- Utilize less than 30% of debt
- Make payments on time
- Payoff full balance when possible
Reducing Accounts Could Lower Your Scores
Another instance that may seem like a smart move but is a source of damaging your credit score unintentionally is closing account especially older accounts in good standing. Creditors are looking at your history and credit usage and in order to determine this check the age of your accounts along with the balances and limits. If you’re closing your oldest account, this can drop your score drastically because now your report appears too immature and inexperienced with credit. Avoid a headache and keep those green accounts going.
Opening Retail Cards and Carrying Small Balances Can Cost You

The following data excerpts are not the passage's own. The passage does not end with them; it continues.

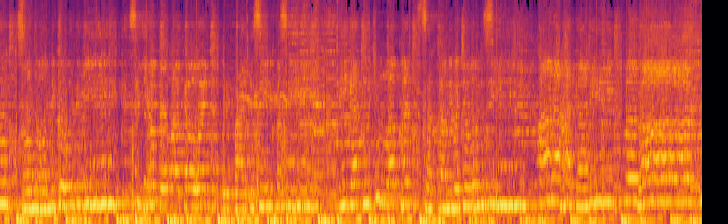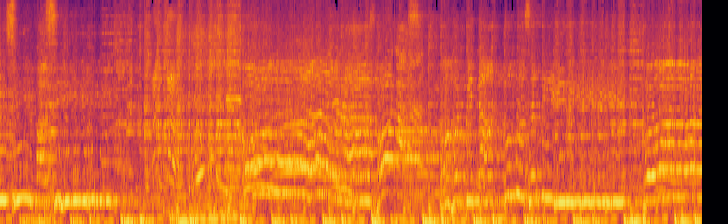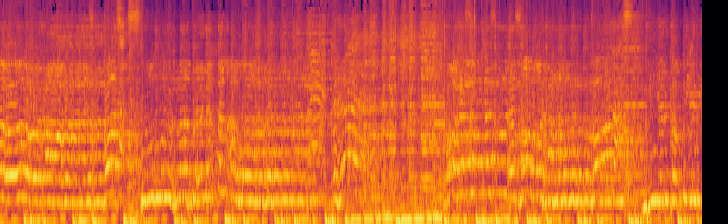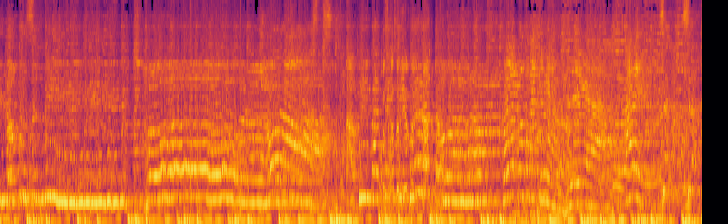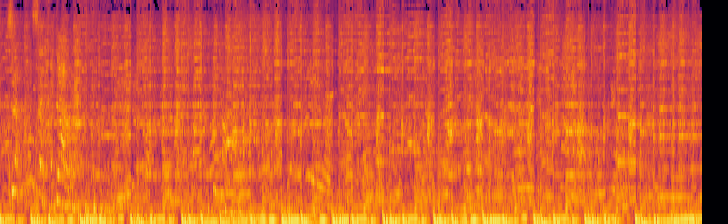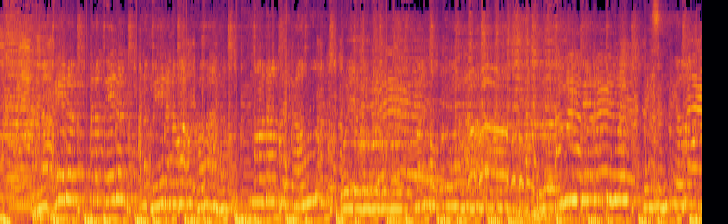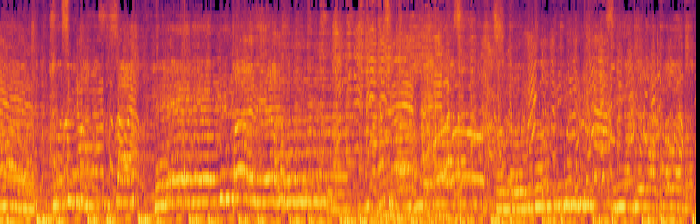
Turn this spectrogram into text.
aku Sono nego tinggi Siap bela kawan berpartisipasi 378 Sakami bajo desi Arah harga diri Here he comes.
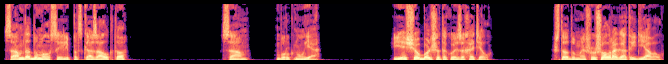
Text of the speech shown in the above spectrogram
Сам додумался или подсказал кто?» «Сам», — буркнул я. «Еще больше такой захотел. Что думаешь, ушел рогатый дьявол?»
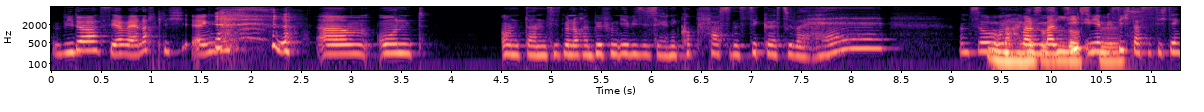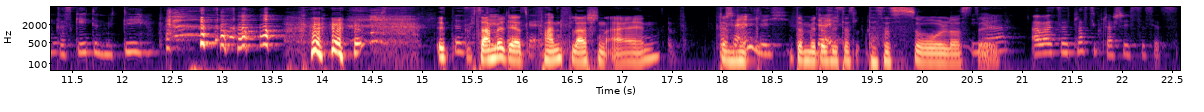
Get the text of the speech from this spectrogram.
wieder sehr weihnachtlich eigentlich. ähm, und und dann sieht man noch ein Bild von ihr, wie sie sich an den Kopf fasst und ein Sticker ist drüber, hä? Und so. Und Nein, das man, ist man sieht in ihrem. Gesicht, dass sie sich denkt, was geht denn mit dem? Sammelt er jetzt. Pfandflaschen ein, Wahrscheinlich. damit Der er sich ist- das. Das ist so lustig. Ja, aber es ist eine Plastikflasche ist das jetzt.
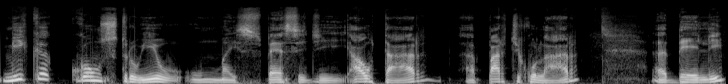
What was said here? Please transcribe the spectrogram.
Mica construiu uma espécie de altar uh, particular uh, dele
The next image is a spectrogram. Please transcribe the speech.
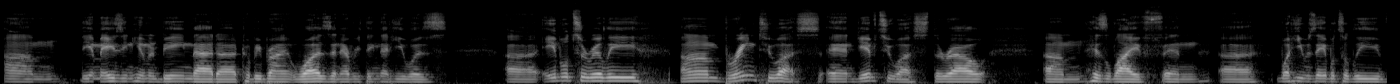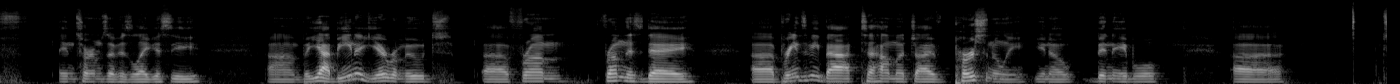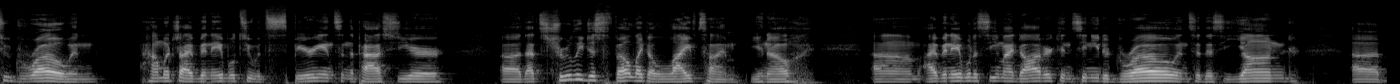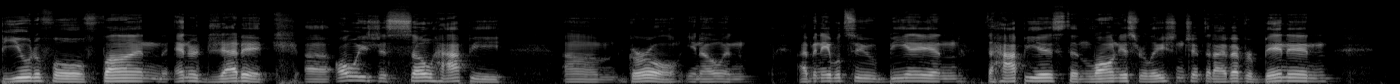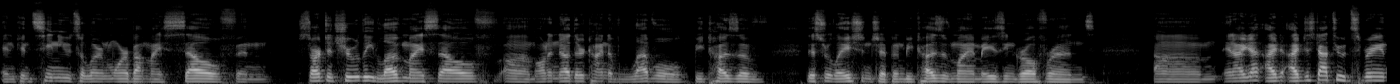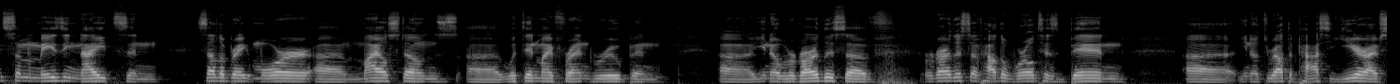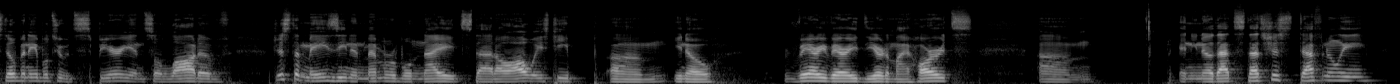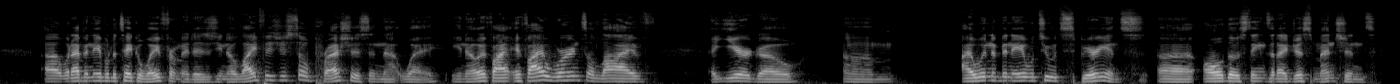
um, the amazing human being that uh, Kobe Bryant was and everything that he was uh, able to really um, bring to us and give to us throughout um, his life and uh, what he was able to leave in terms of his legacy. Um, but yeah, being a year removed uh, from from this day uh, brings me back to how much I've personally, you know, been able uh, to grow and how much I've been able to experience in the past year. Uh, that's truly just felt like a lifetime, you know. Um, I've been able to see my daughter continue to grow into this young, uh, beautiful, fun, energetic, uh, always just so happy um, girl, you know, and I've been able to be in the happiest and longest relationship that I've ever been in and continue to learn more about myself and start to truly love myself um, on another kind of level because of this relationship and because of my amazing girlfriend. Um, and I, got, I, I just got to experience some amazing nights and celebrate more uh, milestones uh, within my friend group. And, uh, you know, regardless of regardless of how the world has been, uh, you know, throughout the past year, I've still been able to experience a lot of just amazing and memorable nights that I'll always keep, um, you know, very, very dear to my heart. Um, and you know, that's that's just definitely uh, what I've been able to take away from it is, you know, life is just so precious in that way. You know, if I if I weren't alive a year ago, um, I wouldn't have been able to experience uh, all those things that I just mentioned.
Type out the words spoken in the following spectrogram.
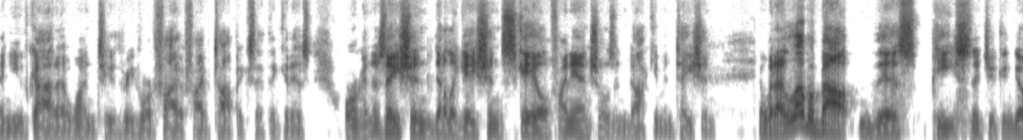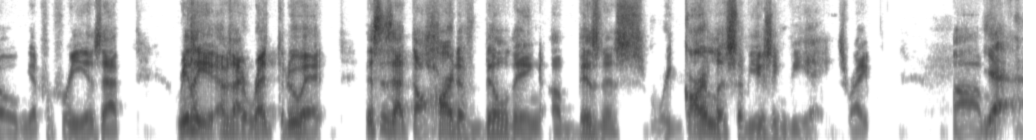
and you've got a one, two, three, four, five, five topics, I think it is organization, delegation, scale, financials, and documentation. And what I love about this piece that you can go and get for free is that really, as I read through it, this is at the heart of building a business, regardless of using VAs, right? Um, yeah,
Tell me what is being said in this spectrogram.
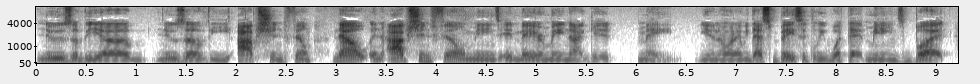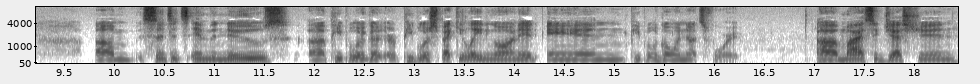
news of the uh, news of the optioned film now an optioned film means it may or may not get made you know what i mean? That's basically what that means. But um, since it's in the news uh, people are go- people are speculating on it and people are going nuts for it. Uh, my suggestion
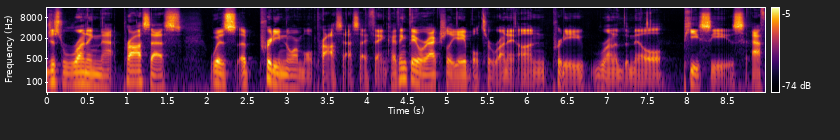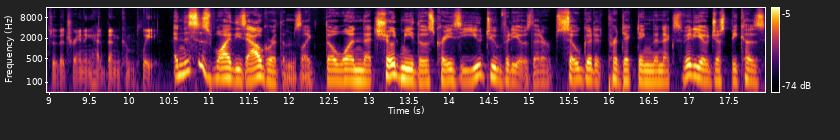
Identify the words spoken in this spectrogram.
just running that process was a pretty normal process, I think. I think they were actually able to run it on pretty run of the mill PCs after the training had been complete. And this is why these algorithms, like the one that showed me those crazy YouTube videos that are so good at predicting the next video, just because,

It’s been said [incorrectly] that maintaining a small balance each month on your cards is a way to show you have great debt management skills but the truth is the less you carry the better off you look. Opening too many accounts is also another unintended hit against your score. Having four retail cards with a balance only alerts the lenders that you’re not in control of your credit and have insufficient skill to maintain your current debts. It’s always best to;
- Maintain $0 balance on all accounts
- Avoid opening too many new accounts
- Pay balances in full whenever possible
Shopping Around can [accidentally] Bring Scores Down
Finally in solving the damage we do to our credit accidentally is bringing our scores down by shopping around. When applying for loans getting the best interest rates and pricing is the goal but what happens when all of the inquiries triggered are added to credit reports? Scores lower thanks to the dings that are created with every check. Keeping all inquiries for the same products (i.e. cars, home loans, etc.) within a two-week time period (or 14 business days) will lessen the blow but it can still bring your scores down. Shopping around may be the smartest way to shop to ensure you’re getting the best loan for your dollar but make sure you’re shopping smart when sending out those invitations to look at your credit history.
[Read: Your Rights With Credit Reports]
While all of the rumors and myths are unlikely to go away anytime soon being educated on how you effect your own score will give you the upper hand when it’s time to actually apply for that needed loan. Keep in mind the tips here and you’ll be a credit rock star.